By Rebecca Gallacher
I can still remember the first time I heard Kings of Leon. The opening riff of Sex on Fire came blaring out my radio and within two bars I was hooked. The first time I saw them was at their Bellahouston Park gig in 2013. The memory of the thundering bass ringing out across the park heaving with fans enjoying the last few rays of the late summer sun remains as one of my favourite memories.
The band were here to promote their seventh album, WALLS, which was released last year. This album continues on the longstanding tradition of the band to have a five syllable album titles – Come Around Sundown, Only by the Night – with WALLS being the acronym for We Are Like Love Songs.
Unfortunately, I missed part of their opening track, ironically titled The End, however, this did not deter from an otherwise exceptional gig. The twenty-six song set list was packed with songs from each album, showcasing both commercial successes and fan favourites. The instantly recognisable Southern drawl of Caleb Followill steered the band into a near faultless performance, showcasing their professionalism as musicians.
In typical Followill fashion, the small talk was kept to a minimum. They casually introduced themselves to the screaming crowd and later thanked them for their support. The band believe in letting their music speak for itself and have admitted to getting nervous when speaking to large crowds.
Sex on Fire made an early appearance in the first half of the set; the unwavering energy from the band was on par with Bellahouston but the purpose built walls of the SSE Hydro created a more manufactured environment. From then on the band, clearly having found their footing, unreservedly embraced their last gig of their UK tour and the crowd revelled in the shared experience.
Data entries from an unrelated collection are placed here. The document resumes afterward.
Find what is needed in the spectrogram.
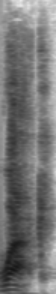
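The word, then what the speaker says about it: Wach: Also, you're pronouncing it wrong. Or Whack, Marius Vac. No, it's Vac, I think.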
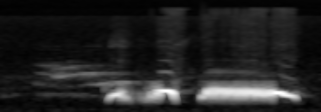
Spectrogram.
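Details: Close, clear coo of a spotted dove decoy calling wild doves: two short curved notes rising into a third, a brief pause, then a long rolling, pulsing coo that drops at the end.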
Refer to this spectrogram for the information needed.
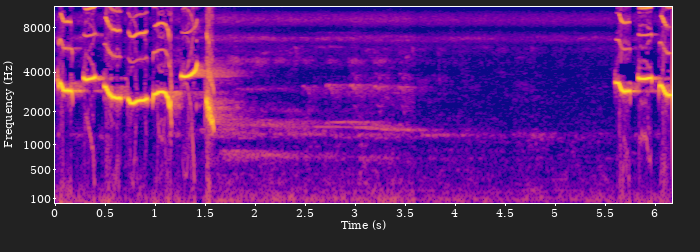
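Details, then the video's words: Oriental magpie-robin in full daily-training song: a fast string of bright whistled phrases ending in a steep downward sweep, a long pause of near silence, then the loud whistling resumes briefly. "TERAPI HARIAN KACER LANGSUNG GACOR"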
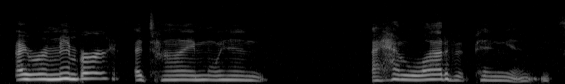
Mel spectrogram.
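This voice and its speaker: Quiet and at a very slow pace, a woman speaks with a fairly high pitch, ordinary pitch variation and long, frequent pauses. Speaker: business owner, CEO of a sign company. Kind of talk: podcast interview.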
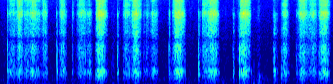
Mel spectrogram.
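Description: A pen tip with green ink scratches across a white lined paper notebook page while writing. The strokes come as short, bright, papery scratches in uneven bursts with brief pauses between them, and there is almost no low end.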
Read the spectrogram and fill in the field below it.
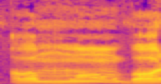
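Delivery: मो बर split apart and drawn out slowly; slow syllable split. Shown as a demonstration. Teacher splitting अंबर into syllables for the class, slow. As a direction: stretch मो and बर apart. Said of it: "अनुस्वार का मो आया".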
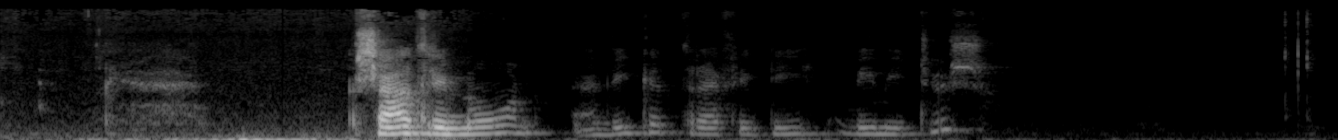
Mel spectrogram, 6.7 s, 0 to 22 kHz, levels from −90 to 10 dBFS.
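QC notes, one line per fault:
1.41 s and 4.69 s, underrun with held sample: the output buffer emptied for about 12 ms, which fits a 512-sample buffer. The converter froze on its last value, briefly flattening the sound, while roughly 10 ms of live audio was skipped.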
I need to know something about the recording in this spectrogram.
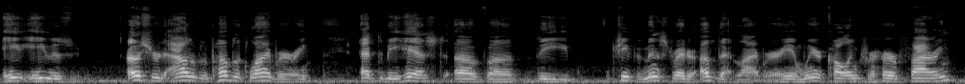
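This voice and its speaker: A man in his sixties giving informal opinion commentary to the camera in a halting, emphatic way, recorded indoors at home. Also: mid-range voice, gravelly, rough recording. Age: 60s. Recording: noticeable background noise, room ambience.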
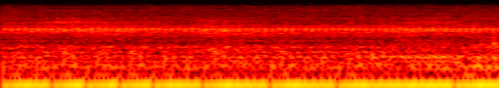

The set up was simple. The stage, draped with resplendent red velvet curtains, was surrounded by six screens which hung high above the audience and showed pictures of each member in the divided album cover style the band are known for.
Halfway through the set; after a solo by Caleb, in which The Runner made a triumphant return to stage, and an acoustic performance by the band of Comeback Story, the curtains lifted to reveal the rest of the stage, with two other musicians, and a giant screen at the back. A small change to ensure the band filled the arena.
Since Bellahouston, the band have become more comfortable in their success and no longer feel the need to place songs like Sex and Fire on a pedestal in the closing few songs. Having seen them when I was 17 and now at 21, I have witnessed them mature and evolve into the industry professionals they are today.
It’s obvious that Kings of Leon’s maturity and professionalism today is the result of a nearly two decade long tumultuous journey through the music industry, proving theirs to be the comeback story of a lifetime.